Patent Law Holds the Bipartisan Key to Fighting Big Tech

Ken Blackwell is Senior Fellow for Human Rights and Constitutional Governance at Family Research Council. This article appeared in CNS News on August 20, 2021.

Big Tech has become one of the major areas of concern for conservatives. Whether it's because of these companies' bias against conservatives, using their platforms to advance liberal policies, or turning a blind eye to the actions of hostile regimes like China, conservatives are united in their anger at Big Tech. That anger goes beyond conservatives, as well. 

The anger is justified, but the question is how we fight back and curtail the power of the Big Tech companies. As conservatives, we must act in a way that is consistent with our principles of limited government.

I believe the most effective way is to stop them from taking the Intellectual Property (IP) of others and profiting from it and stop them from using their power to advance policies that weaken our IP system. Strengthening our IP and patent laws prevent Big Tech from stealing others’ property. This helps prevent their dominance and dries up some of their funding, while advancing the traditional conservative principle of protecting property.

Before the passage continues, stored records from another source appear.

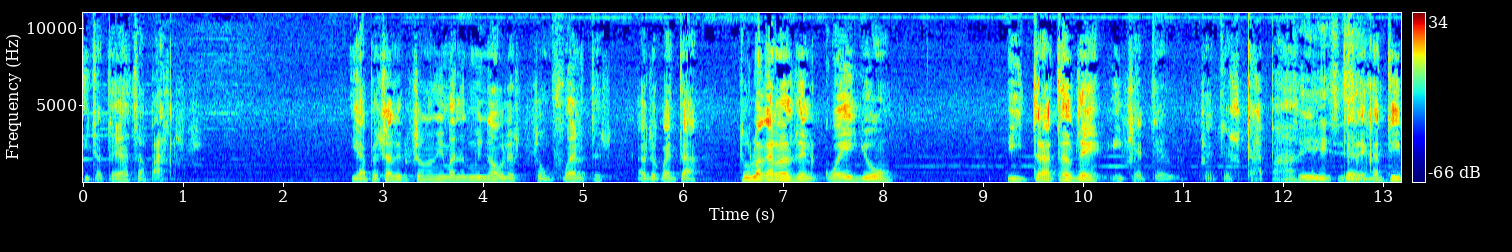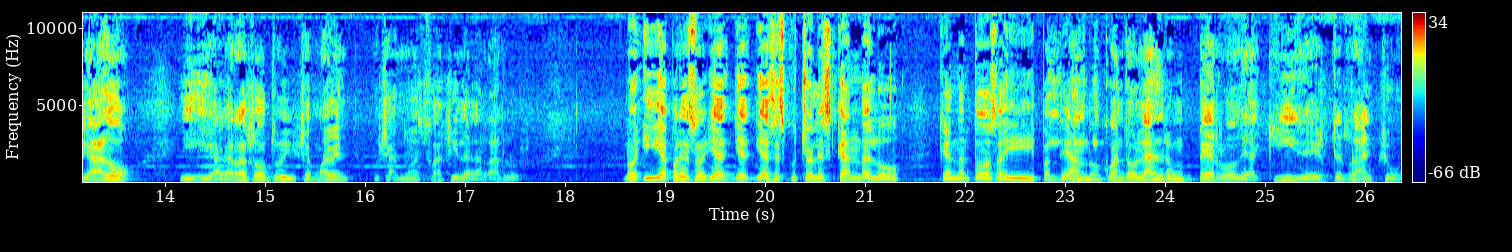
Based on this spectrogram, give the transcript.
y traté de atraparlos. Y a pesar de que son animales muy nobles, son fuertes. Haz de cuenta, tú lo agarras del cuello y tratas de y se te, se te escapa Sí, sí, te sí. dejan tirado y agarras otro y se mueven o sea no es fácil agarrarlos No, y ya para eso ya, ya, ya se escuchó el escándalo que andan todos ahí pateando. y, y cuando ladra un perro de aquí de este rancho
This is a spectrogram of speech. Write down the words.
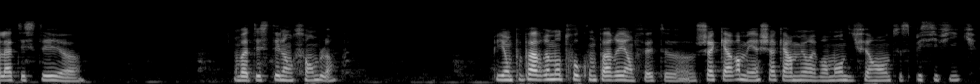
la tester. Euh. on va tester l'ensemble. Puis on peut pas vraiment trop comparer en fait. Euh, chaque arme et chaque armure est vraiment différente, spécifique,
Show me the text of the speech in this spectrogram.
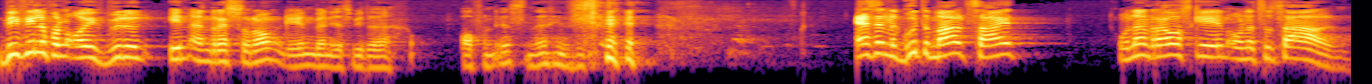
wie viele von euch würde in ein Restaurant gehen, wenn es wieder offen ist? Ne? Essen eine gute Mahlzeit und dann rausgehen, ohne zu zahlen.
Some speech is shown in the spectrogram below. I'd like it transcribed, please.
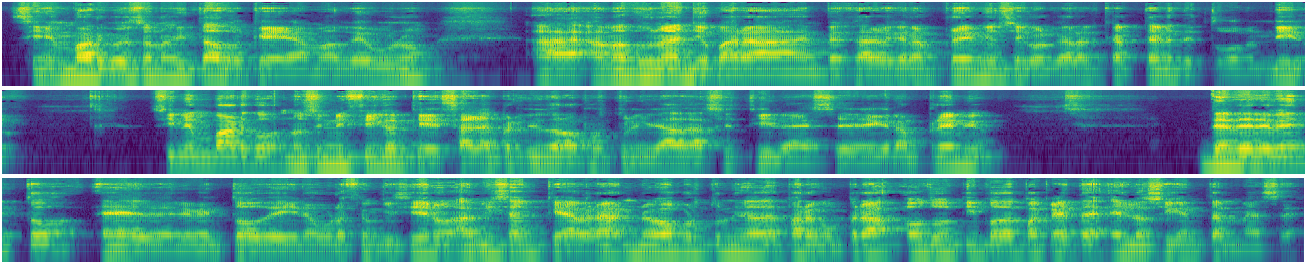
Sin embargo, eso no ha evitado que a más de uno, a, más de un año para empezar el Gran Premio, se colgara el cartel de todo vendido. Sin embargo, no significa que se haya perdido la oportunidad de asistir a ese Gran Premio. Desde el evento, eh, del evento de inauguración que hicieron, avisan que habrá nuevas oportunidades para comprar otro tipo de paquetes en los siguientes meses.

For years, one of Big Tech’s top priorities in Congress has been to weaken our patent laws for their own benefit. They want to make it harder for individual inventors and small companies to protect their patents. 

The tech giants are largely users and implementers of other people’s technology innovations. They use, license, and buy other inventions to incorporate into their products or offerings. They want nothing more than to get those inventions as cheap as possible – even free, if they can. I’ve long called the push for so-called “patent reform” a form of crony capitalism that only helps the Big Tech companies like Google, who want to devalue the property of others to help their bottom line. 

Judge Paul Michel, former chief judge of the nation’s top patent court (appointed by President Reagan), wrote that the Big Tech companies have used their “influence to chip away at patent rights. As a result, they can kill off small competitors or buy them up at fire-sale prices to maintain their market dominance.” 

So small inventors and entrepreneurs who should fuel our innovation economy join those whose speech rights have been stifled as another victim of Big Tech. 

Because of this, these Big Tech companies have been the key driver behind legislative attempts to weaken patent rights – such as the America Invents Act (AIA) of 2011. Among other things, this law made it virtually impossible for patent holders to get an injunction against a company stealing its patents and created the Patent and Trial Appeals Board (PTAB) which became known as the patent death squad.

The PTAB was created as a second venue for companies to challenge the patent rights of inventors. Patent holders who successfully defend themselves in federal court often have to fight a battle on a second front at the PTAB, where according to many experts, around 80 percent of patents have been completely or partially thrown out. The Big Tech companies with their deep pockets can initiate PTAB challenges against patent holders – most of whom are unable to defend themselves in multiple venues.

Thanks to the PTAB and other changes that have weakened patent rights, big companies, particularly Big Tech, can simply use the patented ideas of others knowing that they will likely get away with it. Even if caught, by the time the process plays out, they can simply write a check to a patent holder and have been able to use their technology for years without consequence. As Judge Michel also pointed out, “powerful tech companies have long relied on a strategy of deliberate infringement because enforcement litigation is too expensive for younger, smaller competitors.” 

They have been able to get away with stealing the property of others with abandon. This increases their financial and market power. 

Even this has not been enough for Big Tech. These companies have lobbied for more legislation to weaken the patent system further and have fought any attempts to pass legislation to strengthen patents.

One such bill is the STRONGER Patents Act – bipartisan legislation that has attracted the support of many conservative organizations. STRONGER would reform the PTAB, restore injunctions, and take other common-sense steps to protect property and inventors. Legislation such as STRONGER addresses the erosion of fundamental property rights by Congress and the courts in recent years and helps swing the pendulum back towards American innovators.

It is clearly time to address the actions of Big Tech and their clampdown on free speech. The clearest path to reigning in Big Tech is to stop their ability to steal IP and increase their financial power at the expense of our fundamental property rights.